Case Study: “Walking Dead: No Man’s Land”

Earlier this year we were asked by Psyop to help them create the 3d characters for the cinematic trailer of the new Walking Dead: No Man’s Land game by Finnish developer Next
Games. Being great fans of the series we were honored and excited to be part of it!


The idea for the 30 second trailer was to have several characters frozen in time while they are about to be overrun by a horde of zombies. To create such an effect it was crucial that each person was captured in mid-action rather than in a neutral position and be reposed later. It is not the first time we have scanned people in various poses: check out our Speed Racer scan for instance. Speed Racer and all other drivers were scanned while sitting in a skeleton cockpit to give the impression that they were racing.

“Opting for this frozen approach over something fast paced and hectic also played a large part during the technical aspects of production. Psyop and Next Games created different archetypes for each character in the trailer, and worked with Another World Studios to capture hidef 3D body scans of the four main survivors.” – Psyop


 Not all poses are equally easy to scan, if at all possible. There are certain limitations when using a structured light system like ours. Unlike with a multi-camera photogrammetry rig, you have to be able to hold the pose for at least two minutes. This means both feet have to be on the ground and the person has to be balanced. To accomplish this we had to mount a larger surface on top of our rotating platform to allow for a wider stance. Now we could scan them as if they were walking rather than standing still. The girl, who is lying on the floor with her back against the wall had to have an apple box mounted on the platform so she could sit up.

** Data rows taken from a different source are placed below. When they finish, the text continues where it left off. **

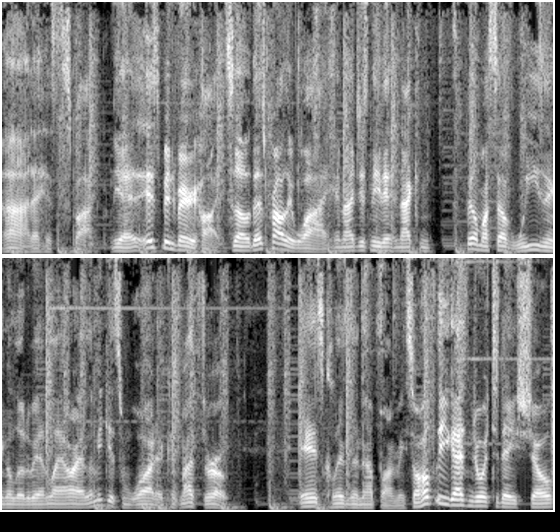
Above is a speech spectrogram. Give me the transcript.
Ah, that hits the spot. Yeah, it's been very hot. So that's probably why. And I just need it, and I can feel myself wheezing a little bit. I'm like, all right, let me get some water because my throat is cleansing up on me. So hopefully you guys enjoyed today's show.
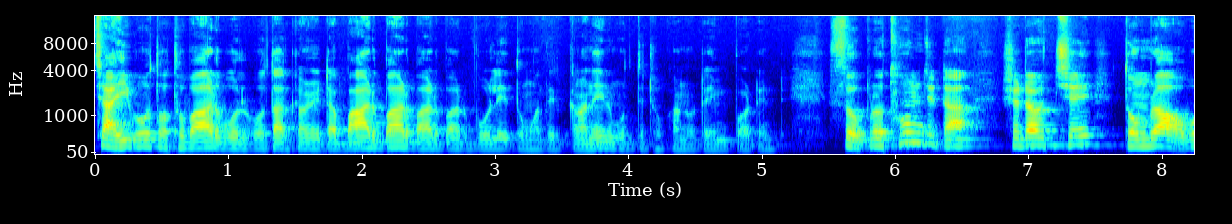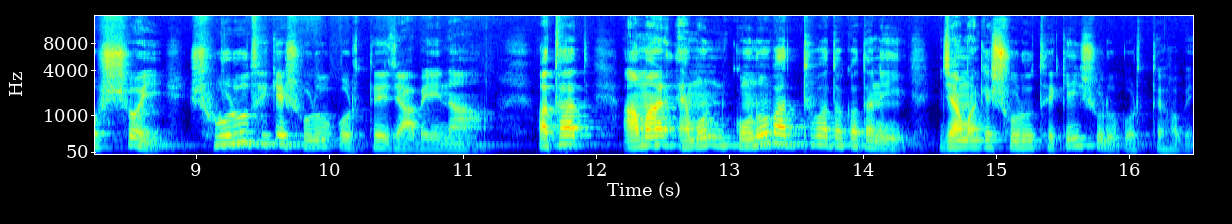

This is where the problems arise. We usually scan actors in an Apose (similar to the Da Vinci pose, but with the arms lowered to about 30 degrees), a position which maximizes the person’s balance and allows us to capture up to 95% of the body’s surface area, including color information. You can vary this pose slightly to accommodate clients’ preferences, but based on our experience this is the most optimal scenario. As soon as the default pose is altered, you introduce a variety of occlusions. As an example, when the person lifts up an arm so it becomes horizontal, the scanner hardly picks up any data on top or on the bottom of the arm. The camera, which is positioned at about eye level is unable to see those areas. In case of this project there were quite a few of those issues, with the girl sitting down (hiding the bottom of her legs and completely occluding her back), the other woman leaning forward hiding her stomach, etc. The scans were also done with the actors holding their stand-in props, but those did not cause too many problems.

One thing we always do whenever we have to scan a person in a different pose is do an additional 3d scan of the default A-pose. This way we have not only a backup, but we have additional data for any areas that may have been occluded in the posed scan. In case of the sitting girl we had all the data of her jeans and back of the shirt to properly fill in the gaps.


Every scan we have ever done had its challenges, whether they were equipment related, difficult locations or actors being hard to get a hold of. There is hardly ever a time where things go exactly as planned. I suppose this is just the nature of the industry. There is very little you can do to prepare yourself for the unexpected, like the time a TSA agent ripped out all the sensor cables from the control unit in the motorized platform or when humidity shortcircuited all your electronics. Experience however can help you out of most situations. Such was the case here, where having a wider platform and a backup scan really made the project possible. That, and a small team of highly skilled and experienced artists.

Lastly I would like to thank Pysop for giving us the opportunity to work on a project which isn’t just really cool, but also prominently features our work, whereas most of our work is usually “hidden” in fast paced action and motion blur. Be sure to read the making of the Walking Dead: No Man’s Land article on the Psyop website, and check out the video game’s homepage for updates.

Leave a Reply

Your email address will not be published. Required fields are marked *